Applied Geosciences - Geohydromodelling


Geohydromodelling is the development and application of numerical simulation codes for a characterization of the natural or man-made induced hydraulic, mechanical, thermal and geochemical processes (THMC-processes). Aim is the quanti-fication of the governing processes and their interactions to enhance the process understanding and the prognosis of the induced effects due to subsurface use.

Model development

Model development concentrates on the development and implementation of numerical methods in the open source code OpenGeoSys. OpenGeoSys is an object- and process-oriented scientific software for the numerical solution of coupled multi-field problems (THMC-processes) and hydro-systems. Main area is the simulation of reactive non-isothermal transport processes for one- and multi-phase systems. Current work covers:

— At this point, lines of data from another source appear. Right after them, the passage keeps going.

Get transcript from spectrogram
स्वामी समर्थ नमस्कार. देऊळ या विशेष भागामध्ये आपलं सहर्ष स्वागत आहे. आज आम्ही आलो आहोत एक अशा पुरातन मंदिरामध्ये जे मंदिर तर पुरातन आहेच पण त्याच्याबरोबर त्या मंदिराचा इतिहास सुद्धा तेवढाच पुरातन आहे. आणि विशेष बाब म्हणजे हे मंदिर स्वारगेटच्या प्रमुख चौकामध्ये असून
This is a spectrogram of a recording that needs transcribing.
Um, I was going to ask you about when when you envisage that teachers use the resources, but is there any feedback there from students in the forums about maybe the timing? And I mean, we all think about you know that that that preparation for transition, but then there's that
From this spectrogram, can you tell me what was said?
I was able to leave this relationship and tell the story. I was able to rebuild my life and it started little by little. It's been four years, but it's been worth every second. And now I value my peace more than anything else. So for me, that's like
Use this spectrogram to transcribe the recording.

  • Methods for the simulation of temperature dependent kinetically limited reactions during degradation of contaminants as well as dissolution or precipitation pf minerals in contact with ground water
  • Methods for the simulation of geochemical equilibrium reactions at high temperature and salinity conditions
  • Coupling of OpenGeoSys and the geochemical simulators PhreeqC and ChemApp
  • Coupling of OpenGeoSys and the reservoir-simulator ECLIPSE (©Schlumberger) for the simulation of large scale reactive multiphase flow
  • Development of detailed models for geothermal heat extractors
  • Implementation and application of methods from high performance computing

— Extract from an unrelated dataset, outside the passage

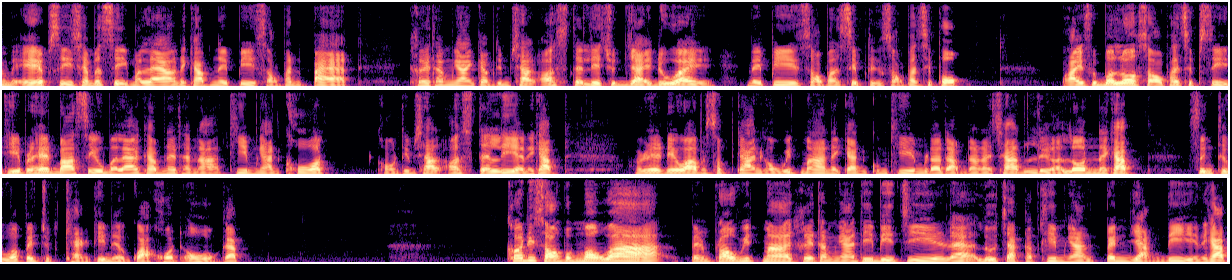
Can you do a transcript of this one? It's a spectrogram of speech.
มป์ AFC แชมเปี้ยนส์ลีกมาแล้วนะครับในปี 2008 เคยทำงานกับทีมชาติออสเตรเลียชุดใหญ่ด้วยในปี 2010ถึง2016 ไปฟุตบอลโลก 2014 ที่ประเทศบราซิลมาแล้วครับ ในฐานะทีมงานโค้ชของทีมชาติออสเตรเลียนะครับ เรียกได้ว่าประสบการณ์ของวิทมาในการคุมทีมระดับนานาชาติเหลือล้นนะครับ ซึ่งถือว่าเป็นจุดแข็งที่เหนือกว่าโค้ชโอ่งครับ ข้อที่ 2 ผมมองว่าเป็นเพราะวิทมาเคยทำงานที่ BG และรู้จักกับทีมงานเป็นอย่างดีนะครับ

Application studies

Aim of the model application studies are the characterization, quantitative description and prognosis of non-isothermal flow and reactive transport process occurring in the subsurface. Applications are both on the laboratory as well as the field and reservoir scale. Application areas are:

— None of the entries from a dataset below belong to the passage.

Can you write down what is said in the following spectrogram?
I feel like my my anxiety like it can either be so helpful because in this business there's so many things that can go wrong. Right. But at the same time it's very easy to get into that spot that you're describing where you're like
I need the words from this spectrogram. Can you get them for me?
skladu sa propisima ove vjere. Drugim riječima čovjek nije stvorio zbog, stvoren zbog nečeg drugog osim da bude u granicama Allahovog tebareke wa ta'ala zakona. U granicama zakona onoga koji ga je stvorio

  • The detailed simulation of laboratory and field experiments for process characterization, optimization and parameter identification
  • Simulation of energy- (e.g. methane or hydrogen) or CO₂-storage in the subsurface and the induced reactive flow and transport processes and geomechanic effects
  • High resolution simulation of borehole heat extractors
  • Prognosis of ground water contamination and biodegradation processes and of contaminated site remediation
  • Simulation and assessment of monitoring- and site investigation strategies
  • Application of high performance computing methods for reservoir scale simulations



Fig.1: Bench-scale experimantal and numeric simulation of solutes in heterogeneous porous media on the laboratory scale (Figure: E. Ballarini, in Ballarini, E., Bauer, S., Eberhardt, C. & Beyer, C., 2014. Evaluation of the Role of Heterogeneities on Transverse Mixing in Bench-Scale Tank Experiments by Numerical Modeling. Groundwater, 52(3), 368–377, doi:10.1111/gwat.12066)



Fig. 2: Analysis and validation of pressure monitoring in a virtual CO2 storage formation (Figure: K. Benisch, in Benisch, K. and Bauer, S., 2013. Short- and long-term regional pressure buildup during CO2 injection and its applicability for site monitoring. International Journal of Greenhouse Gas Control 19, 220-233, doi: 10.1016/j.egypro.2013.06.260.)


Brine vs CO2

Fig. 3: Numerical model of the convection flow in the subsurface induced by the chemical reaction of injected CO2 with brine and parent rock. After 1000 years of  equilibrium reaction, the brine density increases by 23 gl-1 due to salinity  alterations. The model space measures 87.5 m by 35.0 m. The top 10.0 m of the model space are discretized with 0.05 m by 0.05 m, the lower 25.0 m with 0.05 m by 0.10 m (Figure: A.B. Mitiku and S. Bauer).